The leaves are a famous vulnerary. The fruits, root and leaves stabilize the kidney. A decoction is used in the treatment of chronic dysentery, urinary tract infections, wet dreams, prolapse of the uterus, menstrual irregularities and traumatic injuries. The root bark is astringent and used in the treatment of diarrhea and menorrhagia.  The dried fruits are used internally in the treatment of urinary dysfunction, infertility, seminal emissions, urorrhea, leucorrhea and chronic diarrhea. The root is used in the treatment of uteral prolapse.  The flowers are used in the treatment of dysentery and to restore hair cover. The fruit of many members of this genus is a very rich source of vitamins and minerals, especially in vitamins A, C and E, flavanoids and other bio-active compounds. It is also a fairly good source of essential fatty acids, which is fairly unusual for a fruit. It is being investigated as a food that is capable of reducing the incidence of cancer and also as a means of halting or reversing the growth of cancers.

Known Hazards: There is a layer of hairs around the seeds just beneath the flesh of the fruit.

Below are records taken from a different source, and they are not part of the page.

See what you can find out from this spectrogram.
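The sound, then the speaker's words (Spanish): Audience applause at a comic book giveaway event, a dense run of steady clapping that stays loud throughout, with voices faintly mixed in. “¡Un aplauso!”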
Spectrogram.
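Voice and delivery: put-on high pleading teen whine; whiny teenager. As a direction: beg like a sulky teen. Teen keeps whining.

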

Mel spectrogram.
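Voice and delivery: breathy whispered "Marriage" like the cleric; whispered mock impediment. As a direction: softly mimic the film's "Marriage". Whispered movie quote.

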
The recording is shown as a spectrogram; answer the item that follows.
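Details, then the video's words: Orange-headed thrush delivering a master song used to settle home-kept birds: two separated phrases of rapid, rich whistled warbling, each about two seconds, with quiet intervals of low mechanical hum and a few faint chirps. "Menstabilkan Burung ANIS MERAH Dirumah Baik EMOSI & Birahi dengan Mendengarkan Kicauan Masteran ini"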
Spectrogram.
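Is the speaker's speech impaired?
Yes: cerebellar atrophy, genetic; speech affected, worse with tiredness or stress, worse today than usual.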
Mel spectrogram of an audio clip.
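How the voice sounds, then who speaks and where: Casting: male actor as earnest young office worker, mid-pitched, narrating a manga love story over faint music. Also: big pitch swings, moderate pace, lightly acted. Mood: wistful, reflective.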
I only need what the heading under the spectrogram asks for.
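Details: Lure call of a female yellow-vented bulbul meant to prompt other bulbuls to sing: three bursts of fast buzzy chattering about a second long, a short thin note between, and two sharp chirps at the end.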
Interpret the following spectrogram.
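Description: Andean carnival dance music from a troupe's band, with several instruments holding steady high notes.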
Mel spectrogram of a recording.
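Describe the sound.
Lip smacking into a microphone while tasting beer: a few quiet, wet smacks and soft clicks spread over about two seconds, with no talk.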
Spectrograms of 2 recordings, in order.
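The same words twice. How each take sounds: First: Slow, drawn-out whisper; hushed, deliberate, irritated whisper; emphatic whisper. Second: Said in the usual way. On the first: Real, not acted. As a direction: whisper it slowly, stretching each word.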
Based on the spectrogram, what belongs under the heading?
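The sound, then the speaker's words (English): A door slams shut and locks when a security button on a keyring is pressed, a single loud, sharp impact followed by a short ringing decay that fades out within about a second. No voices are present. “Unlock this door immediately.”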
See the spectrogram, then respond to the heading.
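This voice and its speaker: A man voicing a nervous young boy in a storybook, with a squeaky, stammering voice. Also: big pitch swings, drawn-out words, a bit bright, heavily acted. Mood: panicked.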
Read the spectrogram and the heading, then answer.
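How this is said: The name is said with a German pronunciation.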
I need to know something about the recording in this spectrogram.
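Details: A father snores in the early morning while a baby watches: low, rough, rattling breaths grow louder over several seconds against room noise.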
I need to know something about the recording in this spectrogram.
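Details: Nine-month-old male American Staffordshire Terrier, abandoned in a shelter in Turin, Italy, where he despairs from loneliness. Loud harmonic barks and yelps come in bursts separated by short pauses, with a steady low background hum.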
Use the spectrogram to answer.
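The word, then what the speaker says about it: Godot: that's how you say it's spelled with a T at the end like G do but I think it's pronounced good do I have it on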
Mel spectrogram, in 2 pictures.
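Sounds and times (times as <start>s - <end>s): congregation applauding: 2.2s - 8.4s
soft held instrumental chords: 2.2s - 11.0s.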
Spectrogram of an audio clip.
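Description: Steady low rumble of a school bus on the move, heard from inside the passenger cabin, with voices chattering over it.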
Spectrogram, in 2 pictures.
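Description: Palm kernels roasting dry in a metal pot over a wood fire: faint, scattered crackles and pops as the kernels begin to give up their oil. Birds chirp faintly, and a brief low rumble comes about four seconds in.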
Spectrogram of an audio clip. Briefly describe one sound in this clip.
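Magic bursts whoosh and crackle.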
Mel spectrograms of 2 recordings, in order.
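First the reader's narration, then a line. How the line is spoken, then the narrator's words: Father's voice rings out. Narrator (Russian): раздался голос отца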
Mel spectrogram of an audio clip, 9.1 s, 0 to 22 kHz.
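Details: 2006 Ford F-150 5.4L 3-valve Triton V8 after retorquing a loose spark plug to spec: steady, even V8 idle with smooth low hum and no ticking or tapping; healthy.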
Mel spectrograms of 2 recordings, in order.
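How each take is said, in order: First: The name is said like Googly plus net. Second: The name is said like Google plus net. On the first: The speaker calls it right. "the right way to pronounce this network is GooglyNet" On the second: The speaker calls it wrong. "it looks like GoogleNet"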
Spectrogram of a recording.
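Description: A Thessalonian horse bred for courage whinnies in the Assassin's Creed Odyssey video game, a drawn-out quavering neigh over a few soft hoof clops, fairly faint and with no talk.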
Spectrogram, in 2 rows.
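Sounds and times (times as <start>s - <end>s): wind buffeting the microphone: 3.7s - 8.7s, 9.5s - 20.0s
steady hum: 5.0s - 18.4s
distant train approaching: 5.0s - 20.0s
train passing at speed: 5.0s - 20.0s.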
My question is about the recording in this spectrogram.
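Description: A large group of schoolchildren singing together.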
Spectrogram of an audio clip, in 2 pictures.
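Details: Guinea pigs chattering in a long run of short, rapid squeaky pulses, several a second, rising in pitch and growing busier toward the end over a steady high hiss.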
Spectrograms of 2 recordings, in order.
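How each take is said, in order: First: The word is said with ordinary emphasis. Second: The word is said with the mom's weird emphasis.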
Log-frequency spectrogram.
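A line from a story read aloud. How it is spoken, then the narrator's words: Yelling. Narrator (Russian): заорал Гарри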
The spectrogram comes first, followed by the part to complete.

These hairs can cause irritation to the mouth and digestive tract if ingested.

Disclaimer:
The information presented herein is intended for educational purposes only. Individual results may vary, and before using any supplements, it is always advisable to consult with your own health care provider.

Resources:
http://en.wikipedia.org/wiki/Rosa_laevigata
http://www.herbnet.com/Herb%20Uses_C.htm
http://www.floridata.com/ref/r/rosalaev.cfm

http://www.pfaf.org/user/Plant.aspx?LatinName=Rosa+laevigata

Enhanced by Zemanta